At my reading clinic, many of the children who I work with have been retained multiple times before they come to my clinic, some even three times. One 2nd grader who was sent to my reading clinic had been retained twice--once in kindergarten and a second time in first grade. Then, the student was “passed on” to second grade. The student was 9 years old and sent to my reading clinic in the middle of the year. The school was already saying that the student would most likely be retained again in 2nd grade. It's true the student couldn't read, not even at the pre- kindergarten level. Retaining the student twice, one-on-one tutoring in phonics, and balanced literacy in the classroom did not help the student learn to read—not even a little bit. Yet, four months after the student was enrolled at my reading clinic, the student began to read. Why was the student now able to read when everything else had failed? Because I use vowel clustering. Vowel Clustering has been proven to work with struggling, at-risk, and failing students where retention has failed.
I have had students move up three and four grade levels in reading in one year. How? I reteach. I start over from the very beginning, and I reteach students the vowel and consonant sounds and how to attach these sounds to their oral language system. No, reteaching is not the same as repeating a grade. I’m using a totally new and different teaching method. The method that I use is called Vowel Clustering.
Vowel Clustering Is Better than Whole Language and Phonics
Vowel Clustering Teaches Children to Build Words: Phonics Does Not
What Makes a Reading Program Successful?
It’s not the lack of hours spent in the classroom that is hurting most students this year. As the example from my reading clinic illustrates, a student spent 2 1/2 years in school (including one- on-one tutoring) and still could not read. Yet, in a mere four months at my reading clinic, with a totally different teaching approach, the child began to read.
Children don’t need to repeat a year. Instead, they need to have the material retaught in a different way.
Instead of having students redo a grade in school, we should adopt new teaching methods in the classroom. We need to get rid of phonics, whole language, and the so called “cueing” system. They've all been proven not to work.
What we need is to adopt teaching methods that do work.
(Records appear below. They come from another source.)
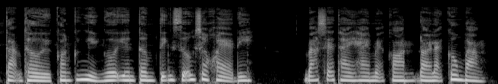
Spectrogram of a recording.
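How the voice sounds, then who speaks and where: An older mother-in-law who speaks slowly and soothingly, with a sharp edge, played by a woman narrator. The tone is low and mellow. The sound is dry and close, in a storybook audio reading. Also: steady tone, dry recording, natural voice. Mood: gentle. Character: older mother-in-law, doting yet harsh.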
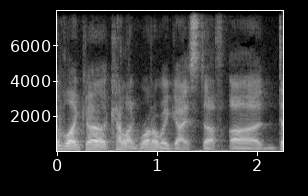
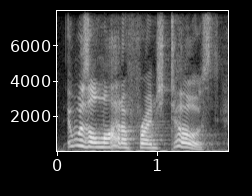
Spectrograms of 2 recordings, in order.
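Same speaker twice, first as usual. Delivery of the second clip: exasperated; 12 semitones higher, 8 dB louder than usual. Real, not acted. Exclaiming about the amount of food.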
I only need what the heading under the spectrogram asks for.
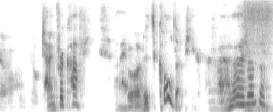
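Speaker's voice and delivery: high-pitched grumbling mumble under the breath. A narrator voices a figure the listeners can hear approaching: grumbling under its breath. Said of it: "voice kind of grumbling and mumbling under its breath".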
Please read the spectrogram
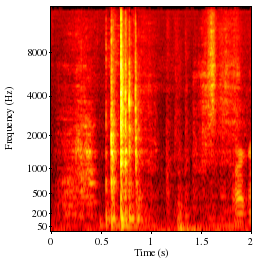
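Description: A plastic snap-together beehive frame being handled and popped apart: a brief rub, then two sharp plastic clicks about a second apart, the first the louder.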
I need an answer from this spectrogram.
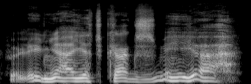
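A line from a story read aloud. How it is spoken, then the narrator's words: Excited exclamation. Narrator (Russian): Взволнованный, он воскликнул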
If we adopt teaching methods that are effective and actually teach children how to read, even children with learning challenges, we can help children overcome any lack of instruction during the pandemic.
The method that we use to teach reading in the classroom is the key to helping children learn and getting rid of reading failure. Don’t punish the children just because our classroom education is not working. Instead, help children learn and enjoy learning by switching to new teaching methods that can help all children learn to read.
If the Reading Wars Are Over, Why Did the Students Not Win?